PROBLEM STATEMENT:
What you return must match the entries word for word, minus the pictures.

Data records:
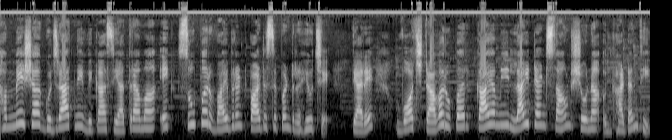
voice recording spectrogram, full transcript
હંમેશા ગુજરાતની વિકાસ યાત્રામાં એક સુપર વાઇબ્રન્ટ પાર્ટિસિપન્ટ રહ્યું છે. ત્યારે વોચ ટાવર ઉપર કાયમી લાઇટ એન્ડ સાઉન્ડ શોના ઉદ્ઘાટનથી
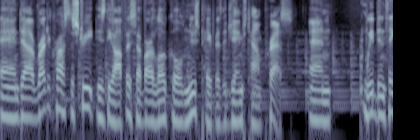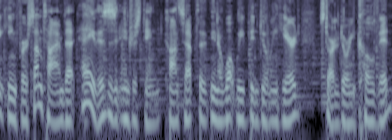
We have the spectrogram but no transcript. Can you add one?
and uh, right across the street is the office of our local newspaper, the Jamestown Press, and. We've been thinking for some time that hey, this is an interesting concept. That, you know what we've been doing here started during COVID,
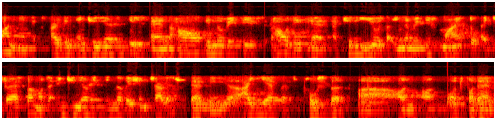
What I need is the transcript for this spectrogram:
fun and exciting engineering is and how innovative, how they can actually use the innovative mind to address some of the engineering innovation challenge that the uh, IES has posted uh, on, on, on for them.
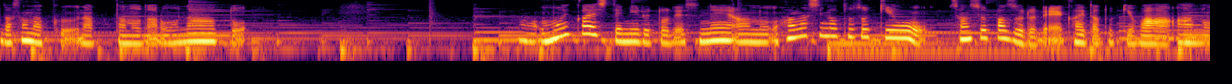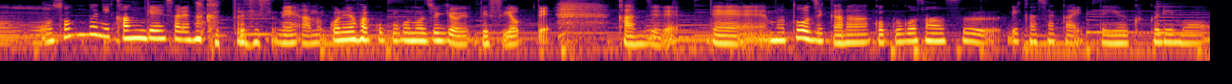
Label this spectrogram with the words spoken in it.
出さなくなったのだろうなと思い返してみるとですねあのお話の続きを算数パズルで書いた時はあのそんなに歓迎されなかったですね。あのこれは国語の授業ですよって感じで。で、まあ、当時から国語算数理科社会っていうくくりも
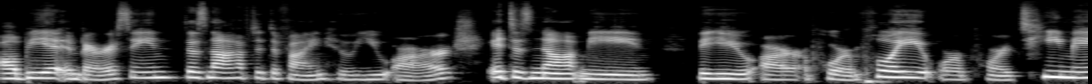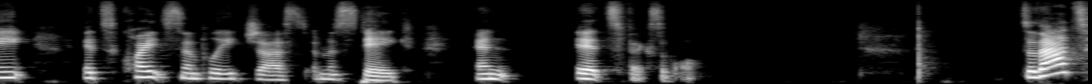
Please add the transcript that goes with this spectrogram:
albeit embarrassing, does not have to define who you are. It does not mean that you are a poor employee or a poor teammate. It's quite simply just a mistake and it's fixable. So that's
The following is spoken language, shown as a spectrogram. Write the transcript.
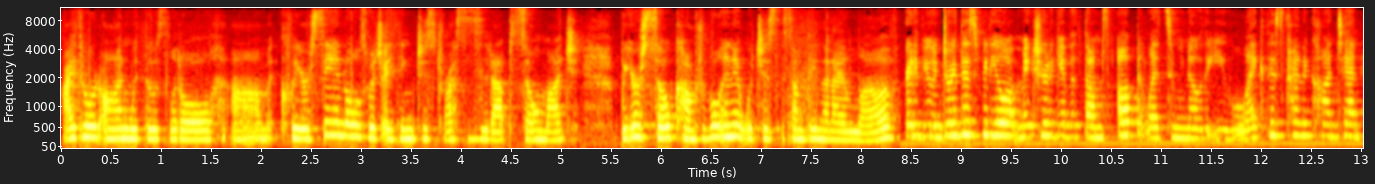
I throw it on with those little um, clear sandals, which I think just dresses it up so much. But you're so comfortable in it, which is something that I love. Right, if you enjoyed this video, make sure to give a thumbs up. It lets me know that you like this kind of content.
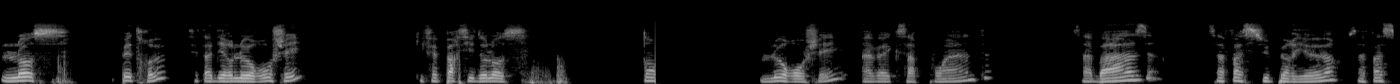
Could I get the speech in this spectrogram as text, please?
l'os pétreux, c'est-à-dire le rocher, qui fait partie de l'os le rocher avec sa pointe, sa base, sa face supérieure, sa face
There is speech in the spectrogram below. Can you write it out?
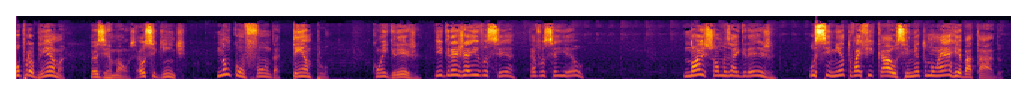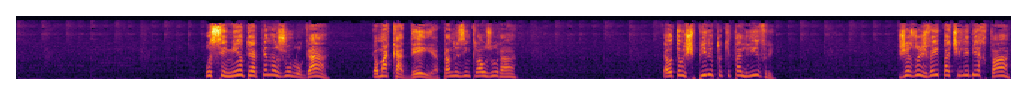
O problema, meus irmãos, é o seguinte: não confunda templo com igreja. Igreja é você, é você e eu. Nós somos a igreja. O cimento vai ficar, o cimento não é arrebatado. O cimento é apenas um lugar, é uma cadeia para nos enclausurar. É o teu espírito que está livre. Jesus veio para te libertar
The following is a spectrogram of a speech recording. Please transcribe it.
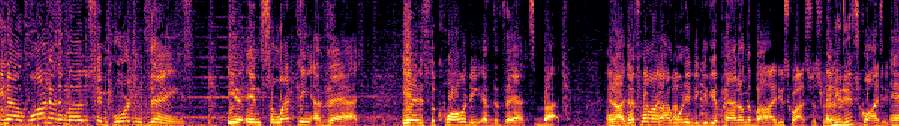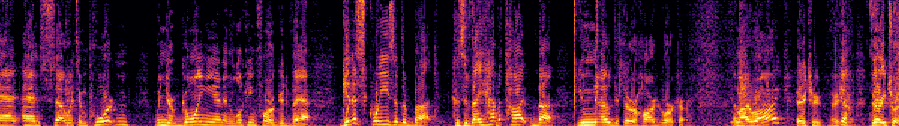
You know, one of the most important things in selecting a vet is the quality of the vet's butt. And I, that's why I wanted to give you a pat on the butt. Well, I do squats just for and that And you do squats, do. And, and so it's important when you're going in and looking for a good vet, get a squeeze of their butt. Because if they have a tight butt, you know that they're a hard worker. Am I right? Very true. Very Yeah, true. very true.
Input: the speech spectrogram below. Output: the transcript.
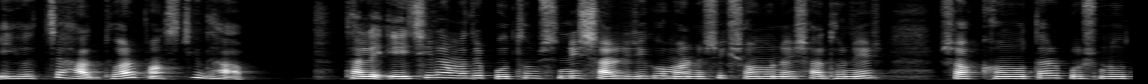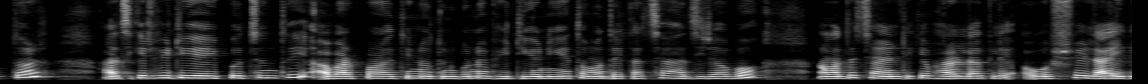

YOUR SOLUTION:
voice recording spectrogram, full transcript
હંમેશા ગુજરાતની વિકાસ યાત્રામાં એક સુપર વાઇબ્રન્ટ પાર્ટિસિપન્ટ રહ્યું છે. ત્યારે વોચ ટાવર ઉપર કાયમી લાઇટ એન્ડ સાઉન્ડ શોના ઉદ્ઘાટનથી
We have the spectrogram but no transcript. Can you add one?
and uh, right across the street is the office of our local newspaper, the Jamestown Press, and. We've been thinking for some time that hey, this is an interesting concept. That, you know what we've been doing here started during COVID,
What I need is the transcript for this spectrogram:
fun and exciting engineering is and how innovative, how they can actually use the innovative mind to address some of the engineering innovation challenge that the uh, IES has posted uh, on, on, on for them.
Label this spectrogram with the words spoken in it.
出さなくなったのだろうなと思い返してみるとですねあのお話の続きを算数パズルで書いた時はあのそんなに歓迎されなかったですね。あのこれは国語の授業ですよって感じで。で、まあ、当時から国語算数理科社会っていうくくりも
Please add the transcript that goes with this spectrogram:
albeit embarrassing, does not have to define who you are. It does not mean that you are a poor employee or a poor teammate. It's quite simply just a mistake and it's fixable. So that's
The following is spoken language, shown as a spectrogram. Write the transcript.
I throw it on with those little um, clear sandals, which I think just dresses it up so much. But you're so comfortable in it, which is something that I love. Right, if you enjoyed this video, make sure to give a thumbs up. It lets me know that you like this kind of content.
Could I get the speech in this spectrogram as text, please?
l'os pétreux, c'est-à-dire le rocher, qui fait partie de l'os le rocher avec sa pointe, sa base, sa face supérieure, sa face
There is speech in the spectrogram below. Can you write it out?
O problema, meus irmãos, é o seguinte: não confunda templo com igreja. Igreja é você, é você e eu. Nós somos a igreja. O cimento vai ficar, o cimento não é arrebatado. O cimento é apenas um lugar, é uma cadeia para nos enclausurar. É o teu espírito que está livre. Jesus veio para te libertar
The following is a spectrogram of a speech recording. Please transcribe it.
You know, one of the most important things in selecting a vet is the quality of the vet's butt. And I, that's why I wanted to give you a pat on the butt. Well, I do squats just for and that And you do squats, do. And, and so it's important when you're going in and looking for a good vet, get a squeeze of their butt. Because if they have a tight butt, you know that they're a hard worker. Am I right? Very true. Very Yeah, true. very true.
Input: the speech spectrogram below. Output: the transcript.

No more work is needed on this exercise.